▶ [PROBLEM]
Each line of the material below that holds the word "pitch" needs to be copied.
START DATASET RECORDS
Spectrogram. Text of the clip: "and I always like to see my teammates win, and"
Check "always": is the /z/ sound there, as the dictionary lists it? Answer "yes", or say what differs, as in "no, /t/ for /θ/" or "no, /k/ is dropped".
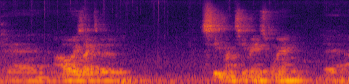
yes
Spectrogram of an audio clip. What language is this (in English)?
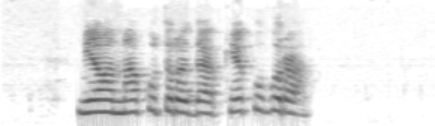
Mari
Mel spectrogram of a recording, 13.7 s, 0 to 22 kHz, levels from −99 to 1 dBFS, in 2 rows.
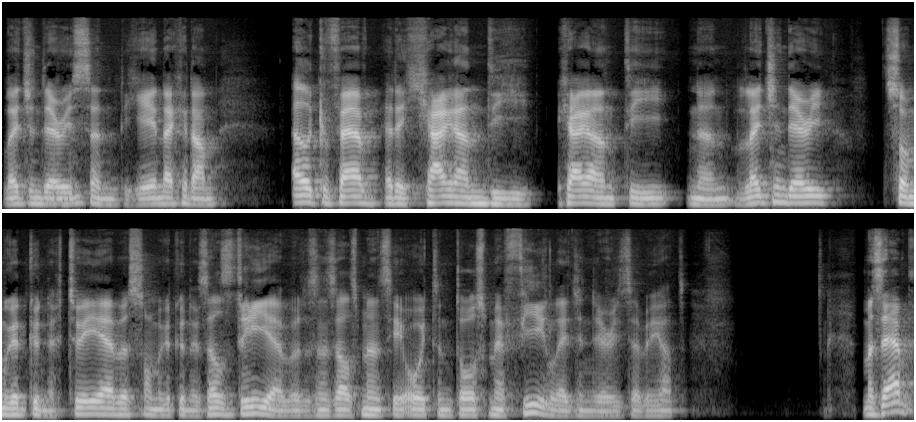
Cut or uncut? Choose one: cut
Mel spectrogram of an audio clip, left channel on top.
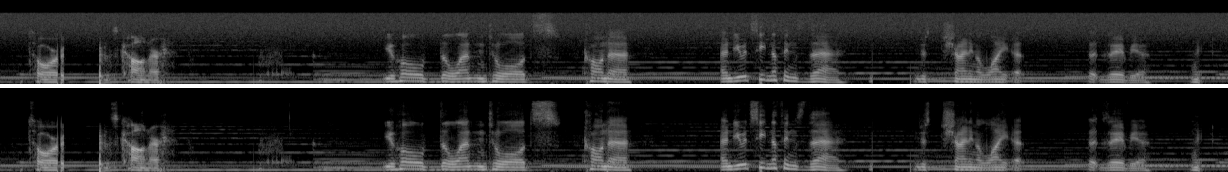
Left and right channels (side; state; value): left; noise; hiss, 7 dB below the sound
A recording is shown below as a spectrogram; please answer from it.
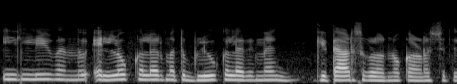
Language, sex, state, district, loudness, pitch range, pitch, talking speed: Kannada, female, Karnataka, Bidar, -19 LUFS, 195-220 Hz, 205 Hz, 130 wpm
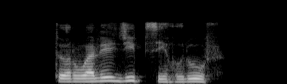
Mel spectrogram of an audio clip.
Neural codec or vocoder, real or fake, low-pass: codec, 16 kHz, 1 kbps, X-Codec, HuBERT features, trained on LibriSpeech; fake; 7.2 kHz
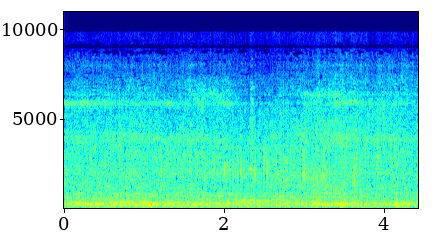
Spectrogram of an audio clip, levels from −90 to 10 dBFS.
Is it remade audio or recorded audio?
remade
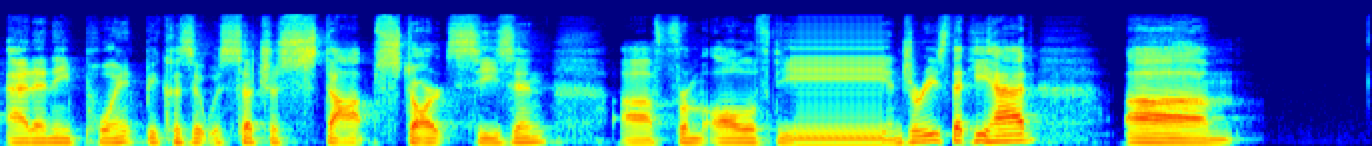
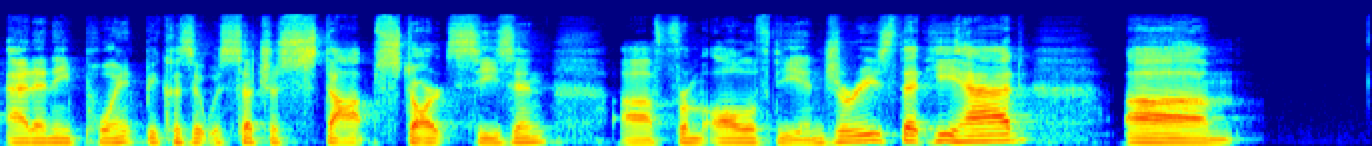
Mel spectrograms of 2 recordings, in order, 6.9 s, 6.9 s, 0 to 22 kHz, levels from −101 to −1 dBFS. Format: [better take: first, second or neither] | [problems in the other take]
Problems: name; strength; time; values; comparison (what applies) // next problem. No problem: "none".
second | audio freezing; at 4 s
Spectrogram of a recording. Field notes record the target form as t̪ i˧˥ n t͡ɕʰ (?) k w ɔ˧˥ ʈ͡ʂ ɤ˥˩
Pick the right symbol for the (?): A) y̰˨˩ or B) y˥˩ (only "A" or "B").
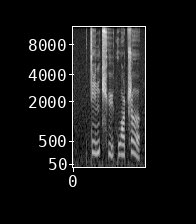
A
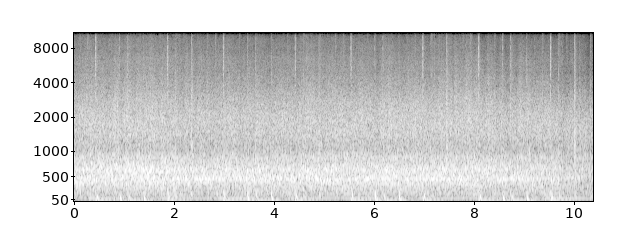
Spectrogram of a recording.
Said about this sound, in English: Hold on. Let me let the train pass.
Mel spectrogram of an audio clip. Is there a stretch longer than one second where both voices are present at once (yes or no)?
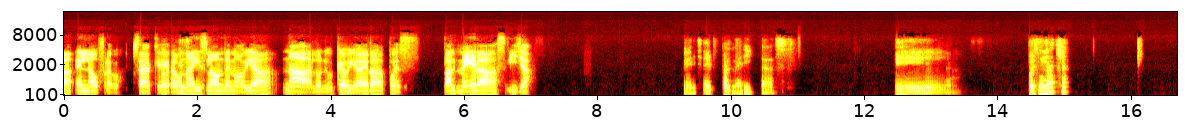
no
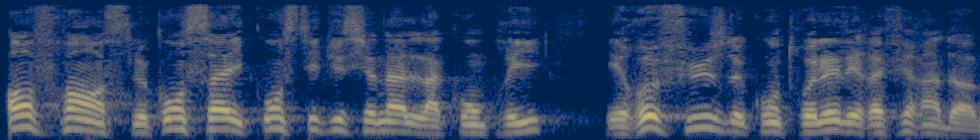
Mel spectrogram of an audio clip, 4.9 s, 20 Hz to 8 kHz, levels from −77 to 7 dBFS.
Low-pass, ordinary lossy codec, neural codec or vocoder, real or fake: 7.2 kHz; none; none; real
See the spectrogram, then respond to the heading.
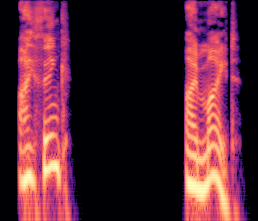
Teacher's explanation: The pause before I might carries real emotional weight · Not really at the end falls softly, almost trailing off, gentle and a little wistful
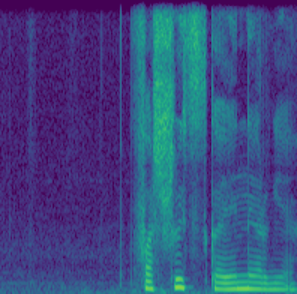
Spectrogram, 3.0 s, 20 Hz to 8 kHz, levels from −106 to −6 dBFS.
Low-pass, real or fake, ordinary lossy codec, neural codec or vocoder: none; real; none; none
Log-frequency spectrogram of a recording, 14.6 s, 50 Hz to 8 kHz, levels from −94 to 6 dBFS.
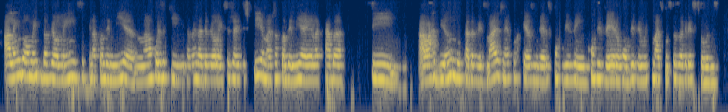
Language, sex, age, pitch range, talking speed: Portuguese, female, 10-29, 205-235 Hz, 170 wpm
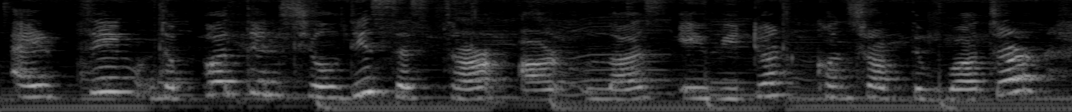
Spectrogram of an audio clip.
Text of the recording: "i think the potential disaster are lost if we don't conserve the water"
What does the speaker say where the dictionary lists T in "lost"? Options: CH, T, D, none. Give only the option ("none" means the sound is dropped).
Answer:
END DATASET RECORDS
▶ [EXERCISE OUTPUT]
Language, sex, state, district, loudness, pitch range, pitch, talking speed: Kannada, female, Karnataka, Bidar, -19 LUFS, 195-220 Hz, 205 Hz, 130 wpm
Language, sex, age, pitch range, talking speed: Portuguese, female, 10-29, 205-235 Hz, 170 wpm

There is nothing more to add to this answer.